In my pre-ALS life I ate well. Not always healthy, but well. I love a good cheese steak. New York pizza is the best (sorry Chicago, but your hot dogs rock!). There's an incredible steak and seafood restaurant in King of Prussia, PA that I used to visit on every trip. And I'd walk barefoot on broken glass for a good cheeseburger and a chocolate shake.
When I was home, I loved to cook. And I always tried to cook healthy. Cooking Light magazine was always on the countertop (ask Linda about the microwave chocolate pudding recipe). Crab cakes, Filet Mignon, Smoked BBQ Ribs, broiled Haddock, massive Saturday breakfast omelettes, beef stew and chili. I loved cooking.
In my post-ALS world, based on discussions with my ALS clinic team, I focused on fat and plumping up. Mass General had done a study that showed patients with ALS survived longer if they kept or even increased their weight. So, the double cheeseburger became (and remains) my best friend.
It wasn't until I got my feeding tube in January of 2014 that we came to the realization that what goes in your pie hole (or MIC-KEY button) matters. For regular readers of this blog I'll spare you from repeating the story. The bottom line is, we discovered the formula I had been prescribed was junk. Corn syrup, non-organic soy milk, more forms of sugars to serve as a cheap source of carbohydrates and man made vitamins. Sugar isn't good for you...and it's everywhere.
I'm by no means a card carrying vegan but, for those who don't believe me consider this:
Start with some basic metric conversion. 4 grams equals 1 teaspoon of granulated sugar. There are 13 grams of sugar in an 8 ounce cup of low fat milk. So that glass of milk you just served your 8 year old had the equivalent of 3.25 teaspoons of sugar in it. And no one is saying you shouldn't drink milk.
It gets better. Applesauce is good, right? A small serving cup of Mott's applesauce contains 23 grams of sugar. That's 5.75 teaspoons of sugar. Kellogg’s Smart Start Strong Heart, Toasted Oat sounds healthy. A 1 1/4 cup serving (and who eats that little?) has 17 grams of sugar sugar or 4.25 teaspoons (and that's if you don't reach for the sugar bowl). I know! Yogurt! It comes in small containers and is definitely healthy. Let's look at a 6 ounce container of Yoplait Thick & Creamy Yogurt, Strawberry. Hmm...28 grams of sugar. Teaspoon equivalent: 7 teaspoons.*
Let's go get a burger. 2.5 teaspoons of sugar in a Quarter Pounder with cheese. 19.25 in your chocolate shake (no surprise). The good news is there's no sugar in the fries, so supersize it!**
Yes folks, sugar is everywhere. Obesity and diabetes are on the rise. Think I'm just a nut?
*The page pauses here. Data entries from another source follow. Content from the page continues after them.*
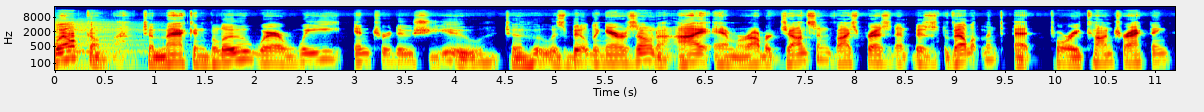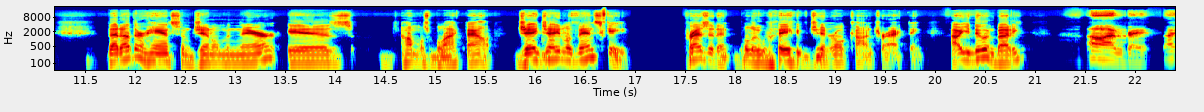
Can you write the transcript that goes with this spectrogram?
Welcome to Mac and Blue, where we introduce you to who is building Arizona. I am Robert Johnson, Vice President Business Development at Torrey Contracting. That other handsome gentleman there is almost blacked out. JJ Levinsky, President Blue Wave General Contracting. How are you doing, buddy? Oh, I'm great. I,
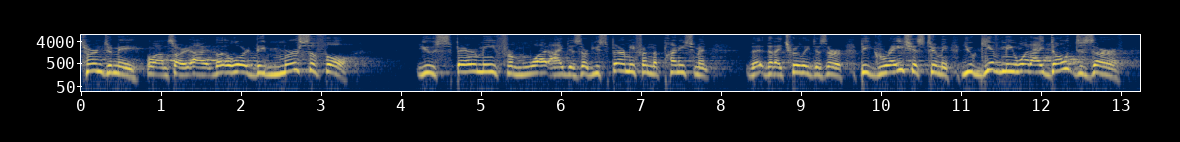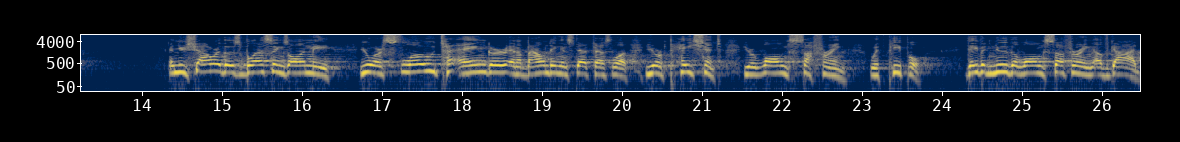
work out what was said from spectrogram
Turn to me. Well, I'm sorry. Uh, Lord, be merciful. You spare me from what I deserve. You spare me from the punishment that, that I truly deserve. Be gracious to me. You give me what I don't deserve. And you shower those blessings on me. You are slow to anger and abounding in steadfast love. You're patient. You're long suffering with people. David knew the long suffering of God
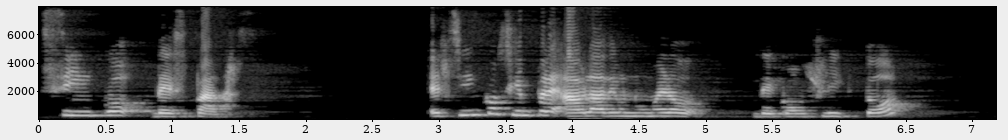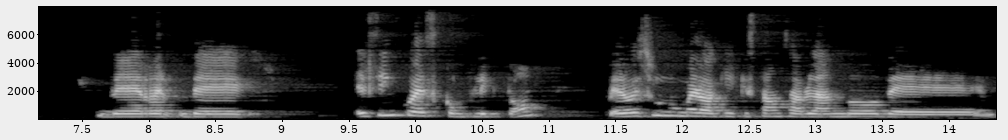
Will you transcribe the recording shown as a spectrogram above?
5 de espadas. El 5 siempre habla de un número de conflicto, de, el 5 es conflicto, pero es un número aquí que estamos hablando de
Check out this article from Bloomberg titled "Here’s how much sugar consumption is hurting the global economy", about a recent report from Morgan Stanley analysts. An excerpt:
"Sugar may not be so sweet when it comes to the effects on the world economy.
That’s the conclusion of Morgan Stanley analysts in a new research report. They say that because health is a key driver of economic growth, rising diabetes and obesity rates cloud the outlook in both emerging markets and developed economies. Sugar consumption is one major culprit behind such health problems — making it a liability for global output. "
Morgan Stanley doesn't have an environmental left wing whacko agenda. They're money guys. Their analysts, and I've met some, do deep research before they publish a report. If they are recognizing there's a sugar related health problem, it's real.
The science is in folks. Sugar is a time bomb we all ingest in delicious, bite sized morsels manufactured by a food industry who knows our inner most gastronomic desires. They spend millions on product research to put the right amount of sugar in processed foods so we crave more. They call it "the bliss point".
Which brings us back full circle to ALS and the millions of people around the world who get their nutrition via feeding tubes. It's become accepted as fact that the formulas which Nestlé, Abbott and others make with cheap ingredients for incredibly high profit margins is a substitute for real food.
And why not? Their marketing machines have convinced clinicians across all disciplines that it a viable substitute. For institutional use it has a long shelf life. It's easy to administer for front line staff.
But is it the right thing to do, especially for our sick and elderly? Linda says, and she's correct, if she called our doctor and said she was going to start feeding me Karo syrup, soy milk, cane sugar and liquid children's vitamins he would call social services.
Patients need three things when it comes to enteral nutrition:
- They need education on nutrition. Before we did our research, we were blissfully ignorant.
- They need full disclosure of what is in their new source of nutrition.
- They need choice. There are options available from blenderizing your own meals at home to prepared, organic whole foods formulas like Liquid Hope.
For ALS patients, nutrition matters. Please do your homework.